Task objective
Below, some lines carry pictures; leave those pictures out and retype exactly the lines from the one with "Spectrogram. Yes or" through the one with "Spectrogram of a recording, 3.1".

(Records contained in a dataset)
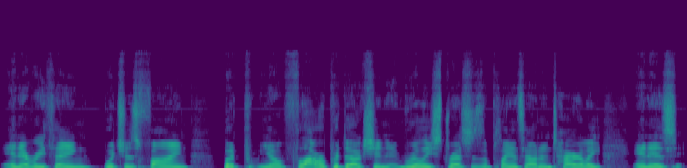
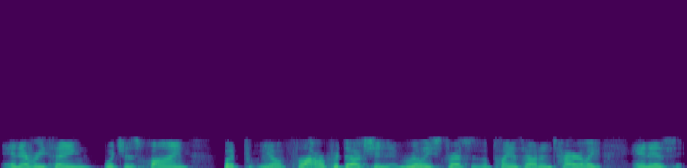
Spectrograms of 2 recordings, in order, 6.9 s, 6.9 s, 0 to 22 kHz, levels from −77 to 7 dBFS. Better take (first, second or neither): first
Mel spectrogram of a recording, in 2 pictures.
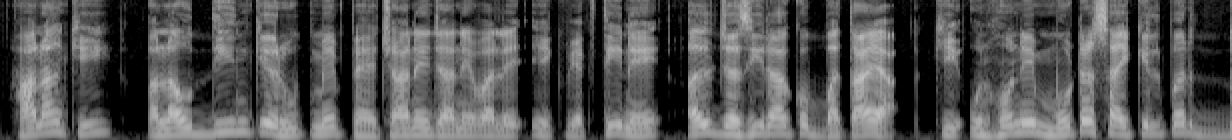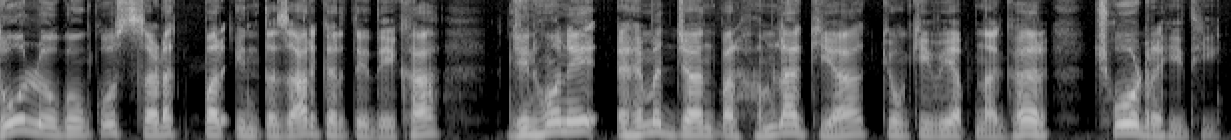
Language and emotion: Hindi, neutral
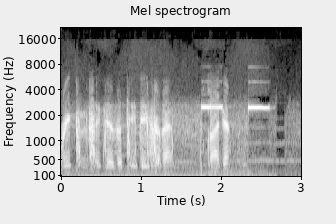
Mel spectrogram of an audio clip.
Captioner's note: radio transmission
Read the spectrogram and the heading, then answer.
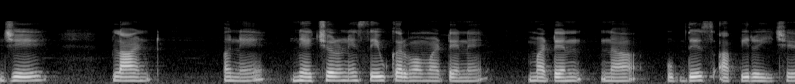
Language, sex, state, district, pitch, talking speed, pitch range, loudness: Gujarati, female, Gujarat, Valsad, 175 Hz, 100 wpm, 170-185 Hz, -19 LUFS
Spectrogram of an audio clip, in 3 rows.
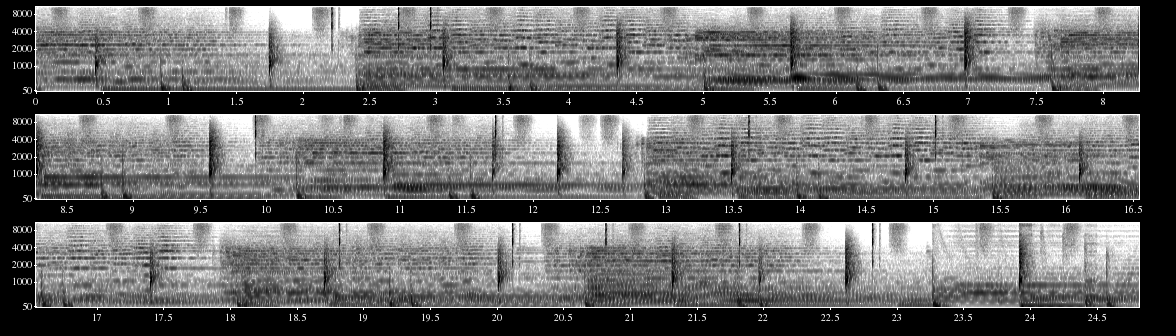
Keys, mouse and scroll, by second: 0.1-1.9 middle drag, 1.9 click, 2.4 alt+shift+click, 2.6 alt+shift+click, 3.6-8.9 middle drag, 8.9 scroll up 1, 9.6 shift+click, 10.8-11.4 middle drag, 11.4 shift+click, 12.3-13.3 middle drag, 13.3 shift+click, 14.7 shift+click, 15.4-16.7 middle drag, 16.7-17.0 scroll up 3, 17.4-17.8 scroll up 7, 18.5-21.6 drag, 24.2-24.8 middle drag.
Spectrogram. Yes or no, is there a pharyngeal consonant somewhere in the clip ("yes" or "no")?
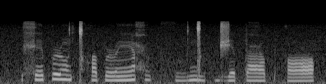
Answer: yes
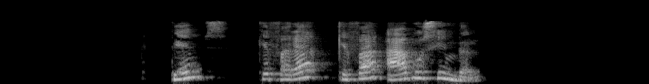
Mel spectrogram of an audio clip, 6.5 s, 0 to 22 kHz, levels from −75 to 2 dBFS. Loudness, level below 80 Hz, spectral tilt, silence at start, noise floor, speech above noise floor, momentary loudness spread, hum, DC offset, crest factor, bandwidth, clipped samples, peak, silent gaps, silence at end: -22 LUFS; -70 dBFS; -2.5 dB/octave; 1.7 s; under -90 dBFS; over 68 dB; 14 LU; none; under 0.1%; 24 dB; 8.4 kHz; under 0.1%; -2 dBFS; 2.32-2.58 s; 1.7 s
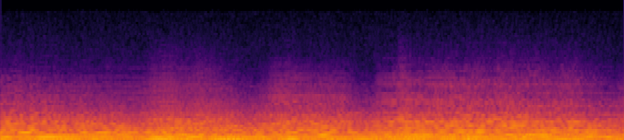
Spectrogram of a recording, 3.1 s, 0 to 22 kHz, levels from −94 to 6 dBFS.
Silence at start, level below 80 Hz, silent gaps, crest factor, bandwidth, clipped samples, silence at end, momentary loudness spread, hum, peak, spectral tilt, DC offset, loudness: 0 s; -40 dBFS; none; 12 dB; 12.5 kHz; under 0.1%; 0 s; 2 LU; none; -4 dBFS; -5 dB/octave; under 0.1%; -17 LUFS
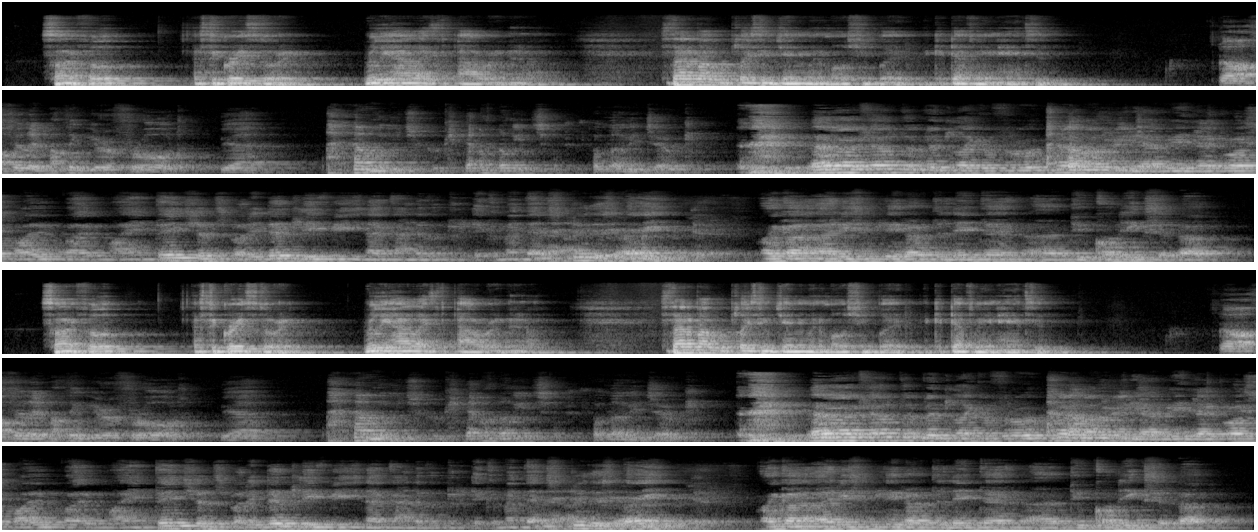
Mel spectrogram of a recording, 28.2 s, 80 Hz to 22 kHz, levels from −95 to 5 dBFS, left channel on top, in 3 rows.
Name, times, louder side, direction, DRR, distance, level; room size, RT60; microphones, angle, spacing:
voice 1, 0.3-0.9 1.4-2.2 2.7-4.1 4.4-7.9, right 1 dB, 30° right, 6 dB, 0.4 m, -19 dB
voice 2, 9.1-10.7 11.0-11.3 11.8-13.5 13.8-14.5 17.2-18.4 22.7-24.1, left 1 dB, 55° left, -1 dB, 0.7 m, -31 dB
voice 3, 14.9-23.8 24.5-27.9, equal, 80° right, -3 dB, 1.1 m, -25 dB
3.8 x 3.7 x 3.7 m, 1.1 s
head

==

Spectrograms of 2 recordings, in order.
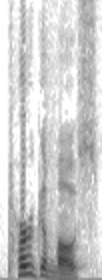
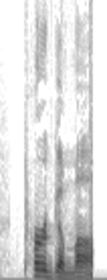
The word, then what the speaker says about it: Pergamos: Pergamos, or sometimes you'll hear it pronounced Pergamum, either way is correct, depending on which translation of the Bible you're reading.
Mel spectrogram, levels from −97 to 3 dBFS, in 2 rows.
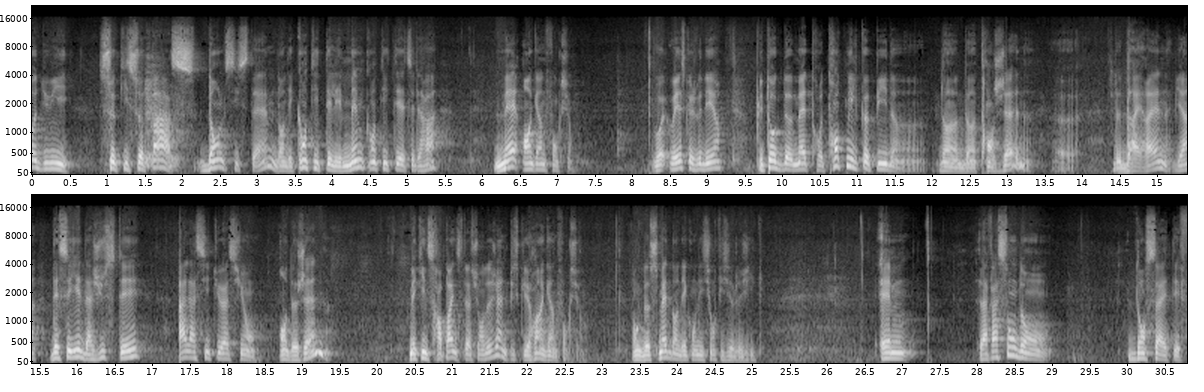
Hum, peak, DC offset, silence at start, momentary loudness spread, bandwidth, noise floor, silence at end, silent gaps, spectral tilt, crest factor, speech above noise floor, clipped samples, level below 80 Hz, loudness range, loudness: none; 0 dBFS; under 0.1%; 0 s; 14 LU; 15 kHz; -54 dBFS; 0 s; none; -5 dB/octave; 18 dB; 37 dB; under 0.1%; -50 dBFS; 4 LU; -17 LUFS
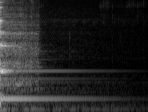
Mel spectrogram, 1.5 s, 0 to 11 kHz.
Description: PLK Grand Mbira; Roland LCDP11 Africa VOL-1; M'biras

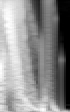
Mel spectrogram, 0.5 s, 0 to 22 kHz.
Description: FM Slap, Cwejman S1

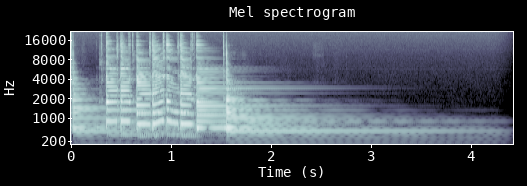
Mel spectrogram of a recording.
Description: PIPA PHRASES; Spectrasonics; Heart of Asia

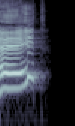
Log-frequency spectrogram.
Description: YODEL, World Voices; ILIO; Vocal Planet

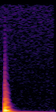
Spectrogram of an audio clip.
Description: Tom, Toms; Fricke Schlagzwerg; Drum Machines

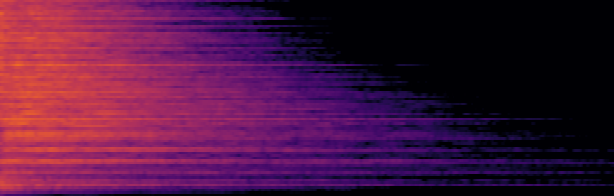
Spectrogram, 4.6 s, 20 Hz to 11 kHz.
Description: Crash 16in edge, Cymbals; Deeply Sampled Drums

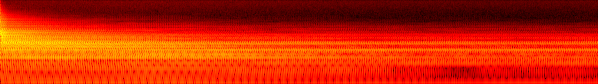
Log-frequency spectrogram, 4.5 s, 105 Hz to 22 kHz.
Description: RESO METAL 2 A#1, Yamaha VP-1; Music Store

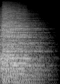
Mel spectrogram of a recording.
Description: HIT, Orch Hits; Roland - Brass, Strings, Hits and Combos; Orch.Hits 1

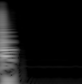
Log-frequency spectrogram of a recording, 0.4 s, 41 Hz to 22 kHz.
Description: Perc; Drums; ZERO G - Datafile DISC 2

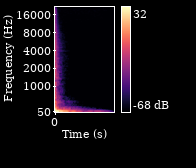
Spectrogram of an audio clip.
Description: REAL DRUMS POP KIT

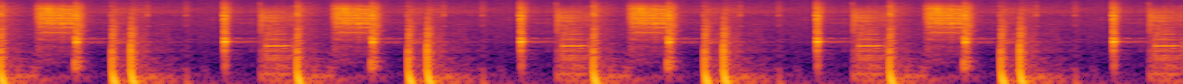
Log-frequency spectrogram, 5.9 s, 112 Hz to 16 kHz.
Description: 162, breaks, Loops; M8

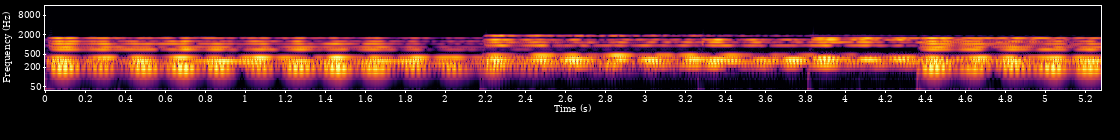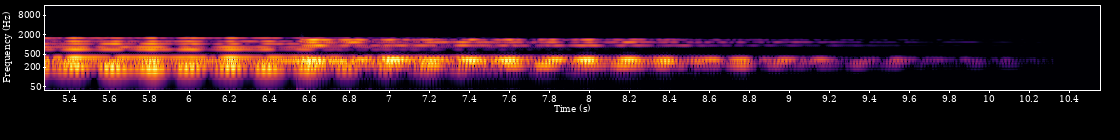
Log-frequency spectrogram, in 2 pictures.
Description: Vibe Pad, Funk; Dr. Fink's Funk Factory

Response
Spectrogram. Yes or no, is there a pharyngeal consonant somewhere in the clip ("yes" or "no")?
Answer: yes
Mel spectrogram of an audio clip, 6.5 s, 0 to 22 kHz, levels from −75 to 2 dBFS. Loudness, level below 80 Hz, spectral tilt, silence at start, noise floor, speech above noise floor, momentary loudness spread, hum, DC offset, crest factor, bandwidth, clipped samples, peak, silent gaps, silence at end: -22 LUFS; -70 dBFS; -2.5 dB/octave; 1.7 s; under -90 dBFS; over 68 dB; 14 LU; none; under 0.1%; 24 dB; 8.4 kHz; under 0.1%; -2 dBFS; 2.32-2.58 s; 1.7 s
Spectrogram of a recording, 3.1 s, 0 to 22 kHz, levels from −94 to 6 dBFS.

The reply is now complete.